Carry-Back Tax Losses – Who Can Claim?
From the 2012-13 income year, companies (but not trusts or other entities) will be allowed to carry-back tax losses so they receive a refund against tax previously paid.
For example, a manufacturer makes a profit in 2011-12 and pays $300,000 tax. The next year, they make a loss due to depreciation on new investments. They qualify for loss carry-back and are able to get up to $300,000 tax back a year.
However, loss carry-back will be subject to integrity rules and will be limited by a company’s franking account balance, the loss carry-back may not be available where past year profits have already been distributed as franked dividends.
Will new loss carry-back scheme rules mean less can claim?
Proposed rules contained in a recently released discussion paper about plans the government has announced on the new loss carry-back scheme could potentially restrict more businesses from using the benefit.
The scheme was announced as part of the 2012-13 Federal Budget, and proposes that companies can get a refund of up to $300,000 if they make a loss, by carrying back up to $1 million of losses and applying it against prior year profits.
But the discussion paper released by Assistant Treasurer David Bradbury in mid-July outlines plans to prevent “loss trafficking”, which would stop directors from buying companies that already have losses in order to use the carry-back rules to exploit the scheme.
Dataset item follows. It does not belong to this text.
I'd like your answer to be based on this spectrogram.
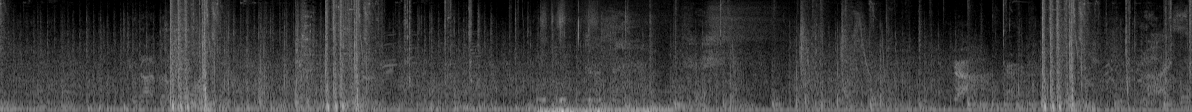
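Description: Gunfire in Halo Infinite cracks out in irregular bursts and single sharp shots, some loud and close, others fainter, while players talk intermittently over the action.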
But while tax experts say it’s reasonable to have some controls around how the benefit is accessed, a particular concern is the inclusion of the current integrity rules that apply when losses are carried forward — that is, the need to have continuous ownership and to carry on the same business.
The concern is that adhering to the rules may be difficult, as they essentially dictate that any business accessing the benefit needs to show consistency — however to stay successful and viable, companies will of course innovate and often change course.
The loss carry-back scheme is restricted to companies and is not available to sole traders, partnerships or trusts even though approximately three-quarters of all small businesses are not companies, This has drawn strong criticism from the small business community.